A majority of Montenegrins see a general election as the best solution to the current political crisis, showed a survey carried out by the Centre for Civil Education released on November 24.
The country is currently in political deadlock following the collapse of Dritan Abazovic’s government, as President Milo Djukanovic has refused to give a mandate to Miodrag Lekic — the candidate backed by the majority in parliament — to form a new government.
Djukanovic wants an early election. However, the poll wasn’t an endorsement of his position either; 33% of Montenegrins want early parliamentary and presidential elections. A further 30% want just a snap general election.
Only 19% of Montenegrins believe that the current parliament can produce another government that would work properly.
Meanwhile, trust in institutions remains extremely low. The trust in political parties is the lowest at 1.92. 76% of people believe that politicians do not take any responsibility for their actions.
While Djukanovic seeks an early election, the parliament recently backed changes to the law on the president that would limit his powers.

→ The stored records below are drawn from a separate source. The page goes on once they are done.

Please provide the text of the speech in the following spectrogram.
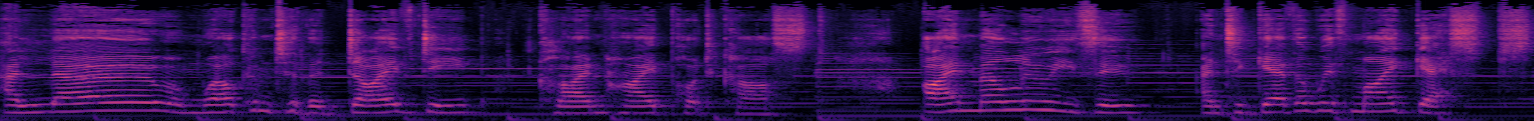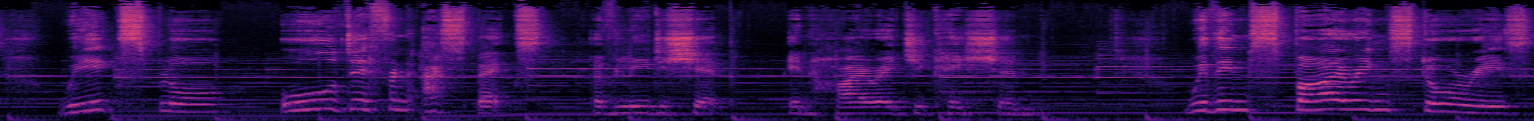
Hello and welcome to the Dive Deep Climb High podcast. I'm Mel Loizou, and together with my guests, we explore all different aspects of leadership in higher education. With inspiring stories,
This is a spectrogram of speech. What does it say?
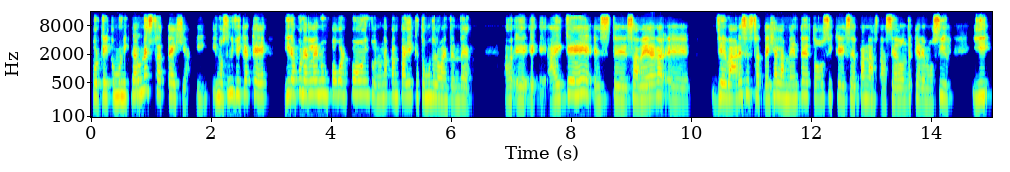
porque el comunicar una estrategia, y, no significa que ir a ponerla en un PowerPoint o en una pantalla y que todo el mundo lo va a entender. Eh, hay que este, saber llevar esa estrategia a la mente de todos y que sepan hacia dónde queremos ir. Y,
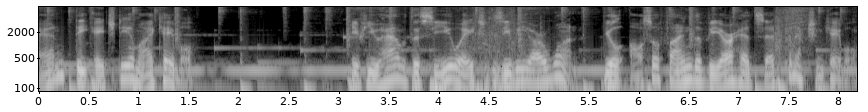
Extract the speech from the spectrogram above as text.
and the HDMI cable. If you have the CUH ZVR1, you'll also find the VR headset connection cable.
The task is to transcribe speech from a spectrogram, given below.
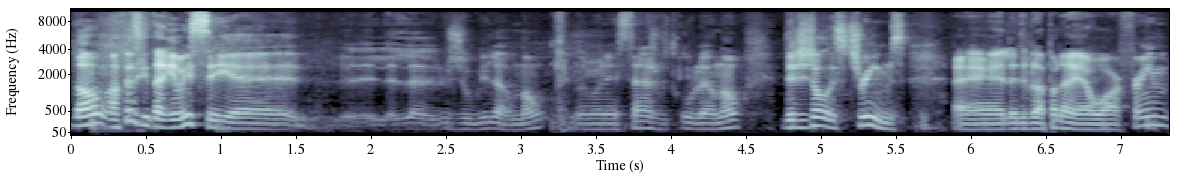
Donc, en fait, ce qui est arrivé, c'est. euh, J'ai oublié leur nom. Dans un instant, je vous trouve leur nom. Digital Extremes, euh, le développeur derrière Warframe,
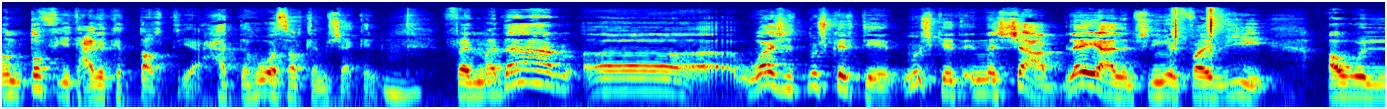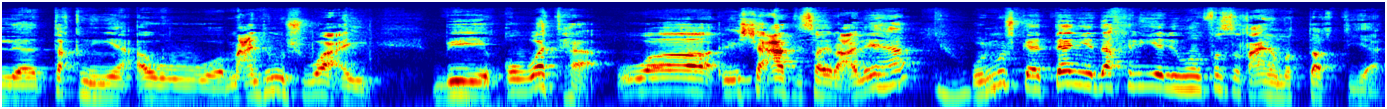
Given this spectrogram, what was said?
انطفيت عليك التغطية حتى هو صارت له مشاكل. فالمدار آه واجهت مشكلتين. مشكلة إن الشعب لا يعلم شنو هي ال 5 G أو التقنية أو ما عندهمش وعي بقوتها والإشاعات اللي صايرة عليها. والمشكلة الثانية داخلية اللي هو انفصلت عنهم التغطيه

Djukanovic vetoed the changes, though the parliament is expected to overrule the veto.
Thousands of Montenegrins, supported by Djukanovic’s Democratic Party of Socialists (DPS), rallied in the capital Podgorica late on November 17, demanding an early election and the annulment of changes to the law on the president.